6am, it’s still dark and we have just had our wake up call. It was much cooler last night and we woke up cuddled up together. This was the best night’s sleep I’ve had at Yacutinga.
Today we are starting early. Just coffee, no breakfast. We’re going along a new trail that has just been opened up and we’re the first visitors to go along it. It’s so new that Marito had to find the entrance and at one point went the wrong way so we had to double back.
This was more like jungle walking. The other trails had relatively clear paths and you didn’t really need to watch your step. This one was covered with fallen tree trunks, undergrowth and vines that seemed to come alive and wrap around your feet as you walked. Not surprisingly I cam a cropper and have four beautiful multi-coloured bruises and bumps to show for it.
Even though it was early morning and cool it wasn’t long before we were drenched in sweat. At least the mozzies weren’t out. The trail heads toward the old bed of the Iguazu river which is now a land-locked lagoon on the Yacutinga reserve. We hoped to see monkeys this way as we’d heard them here yesterday.
It was hard going and I have to admit that any interest in spotting local fauna was rapidly overtaken by a survival instinct and the desire to get back to base!
Because of the amount of rain over the last few days the flood plain of the old river had become swamp. We couldn’t reach our end destination and had to turn back, big relief. At 9am we were back on the main road outside Charlie and Micki’s house.
We took the truck down to Yacutinga port and planted a cedar tree each. Our name tags hang on them so its our little bit of posterity in the Yacutinga reserve!
Back at the lodge we took the short walk along the jungle cat trail, a walkway suspended about 50ft above ground. Early morning is the best time to do this walk for the wildlife but we had to do it before we went.
We showered, finished packing and went for our last meal. Chicken pasties, vegetables (potato, tomato and pumpkin) stuffed with mince and fruit salad. We have left a story on the visitors book, bought the polo shirt and said our goodbyes.

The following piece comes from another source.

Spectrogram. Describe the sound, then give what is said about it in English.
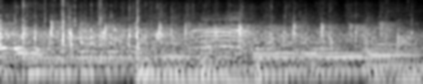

Charlie and Micki then drove us back to the meeting point and we’re now sitting in the bar of the Sheraton having a beer, not inside the cool air-conditioned atmosphere but outside on the balcony where we’re still hot and sweaty!
We’ve got a suite again but no managers greeting or freebie wine this time. We have sent our dirties to the laundry service. I’d love to see their expression when they open up our swamp dirty bags!
Charlie went to live in Bariloche and also knows Salta well. He has given us lots of ideas of things to do and the name of a friend in Bariloche for us to contact. Stef’s doing a quick reccie so we can plan our next few days.
Tonight we’ll have to weigh up battle scars, volume of mozzie bites and bruises vs. severity. I think Stef wins on quantity and I win on quality, especially the bruises!
Had a relatively quiet afternoon. Sat on the patio bar enjoying our batidas (mango, rum, sugar, orange, tequila and pineapple for Stef, and mango, pineapple, lemon, papaya, orange, rum, sugar and cointreau for me). We then took a very leisurely stroll along the lower walk and got soaked at the end viewing point where the spray from the fall comes.
We had decided to have a swim on the way back but the sky darkened and a storm set in. We watched it from our balcony. No rain, little thunder, spectacular forks of lightning and very dark skies.
I was very fed up of being damp and smelling of swamps and had a long shower. I even had to turn the air conditioning down/temperature up because the room was too cold! My legs are a bit of a mess and combination of usual swelling, bites and bruises. My whole body aches and feels lumpy and bumpy. Yacutinga was a fantastic experience and I’m really glad we did it. I just didn’t expect to feel so battle weary at the end of it!
We forced ourselves to stay awake during dinner and went to bed early. We must have both been asleep by 10pm.